The Papal Assassination Attempt

On 13 May 1981 in St Peter’s Square an attempt was made on the life of Pope John Paul II. The assassin, who was quickly apprehended, but not before his bullets hit the pope four times, was one Mehmet Ali Agca, a Turk who had escaped from prison in his country.

The pope was wounded in the abdomen, left hand and right arm; “Mary, my mother,” John Paul gasped as he collapsed. Yet, he quickly made full recovery even though a 41-hour operation removed part of his intestine and replaced almost all his blood with transfusions.

The background of the assassination attempt has never been satisfactorily explained. Ali Agca, a lapsed Muslim who had links to a Turkish ultranationalist group, the Gray Wolves, never explained his motives. He suggested that the K.G.B. and Bulgarian intelligence were involved, but later retracted those claims.
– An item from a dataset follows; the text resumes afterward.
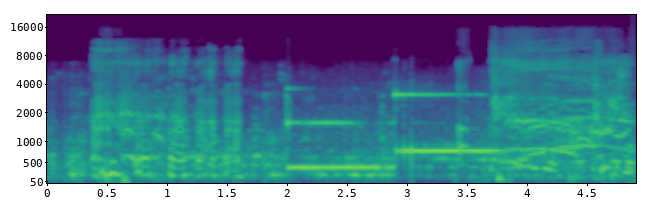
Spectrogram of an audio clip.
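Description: A two-tone subway train announcement chime rings out over background chatter and noise aboard a subway train, a lower steady note followed by a higher one, clear and sustained before mixing into busy crowd sound; the next stop announced is Concourse B.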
Investigators founded tantalizing details that seemed to support some of his assertions, but nothing was proved, and three Bulgarians and three Turks arrested in connection to the case were released.

Ali Agca, however, received life imprisonment, and remained in prison until June 2000, when he was officially pardoned. However, he had long been forgiven by the pope, both publicly from his hospital bed, and privately when he went to visit Ali Agca in prison. On that moving occasion, Ali Agca knelt and kissed the Fisherman’s ring in a sign of respect; he did not ask for forgiveness. Instead, he said, “I know I was aiming right. I know that the bullet was a killer, So why aren’t you dead?”

Over the years, John Paul, who was very mystical for a pope, had always asked himself the same question. The fact that the bullets missed vital organs by millimetres confirmed the near messianic sense of his mission on earth. John Paul always maintained that his survival was a miracle, and that he had been spared for some divine purpose.

The assassination had been attempted on the anniversary of the day in 1917 when three shepherd children first allegedly saw an apparition of the Virgin Mary in Fatima, Portugal, and John Paul II credited the Madonna of Fatima with saving his life. The near fatal bullet was fitted into a jeweled crown worn by her statue. In May 2000, the Vatican revealed that the third part of the vision imparted to the children at Fatima, which was long kept secret, had been an assassination attempt on a pope.



The Pope in Poland


In 1981, the streets of Warsaw were guarded by tanks and lined with small bonfires to warm the hands of military patrols. On Dec. 13, 1981, General Wojciech Jaruzelski, Poland’s Prime Minister, imposed martial law, initiating a brutal 19-month crackdown on the pro-democracy Solidarity trade-union movement in which an estimated 90 people were killed and 10,000 detained. This series of events greatly bothered Pope John Paul II, himself a pope.

So, in June 1983, he travelled to Poland. On 17th June, at Belvedere Palace, the official residence of the Prime Minister, he met with Premier Jaruzelski. The pope traveled to his home country to support a revolt against communism and movement for democracy led by Lech Walesa. Jaruzelski himself was a moderate (when compared to the other communist leaders of the Eastern Europe) and the papal gesture combined with the moderates on the both of the conflicts led to the Round Table Talks that eventually led to the democratization of Poland in 1989.